This quotation, engraved on the National Archives Building in Washington, D.C., is a great way to view history as setting the context for and shaping what is to come. As I reflect on our weekend jaunt to the capital of the United States, my heart flies high like our flag, carried by memories — little bits of history — that leave an impression on young and old minds alike.
In little time, we experienced much.
Transported by train from NYC, we arrived wide-eyed at Union Station, our first taste of the architecture that defines Washington.
Mile after mile, the monuments and their honorees grabbed hold of us, reminding us of unwavering vision and determination.
The first dogs, Bo and Sunny, frolicked on the White House lawn. Baby ducks flittered in the reflecting pool. Groups of marching bands and parent-liberated eighth graders swarmed the sights in proud school spirit.
History unfolded before our eyes at Mount Vernon as we witnessed a Revolutionary battle reenactment and stepped into our first president’s shoes, learning about his adeptness at running a farm, home, and country. A musket, three cornered hat, and feather pen became souvenirs.
We made up dances and songs: “do the monument!” We shared pizza, Monopoly, and conversation with new friends. We hovered over the Declaration of Independence and the Constitution and stood in awe of the flag flown at Fort McHenry that inspired the Star Spangled Banner. The girls googled over the First Ladies’ inaugural gowns and accessories.
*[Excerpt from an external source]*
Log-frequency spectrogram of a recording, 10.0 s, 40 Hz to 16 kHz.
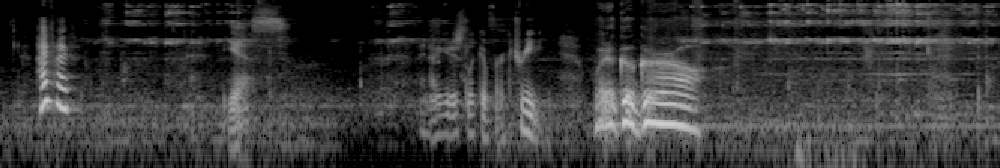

I’m not sure any of us can walk away unchanged. What’s past is prologue, or as my son puts it, “history was one second ago.”
Every second counts.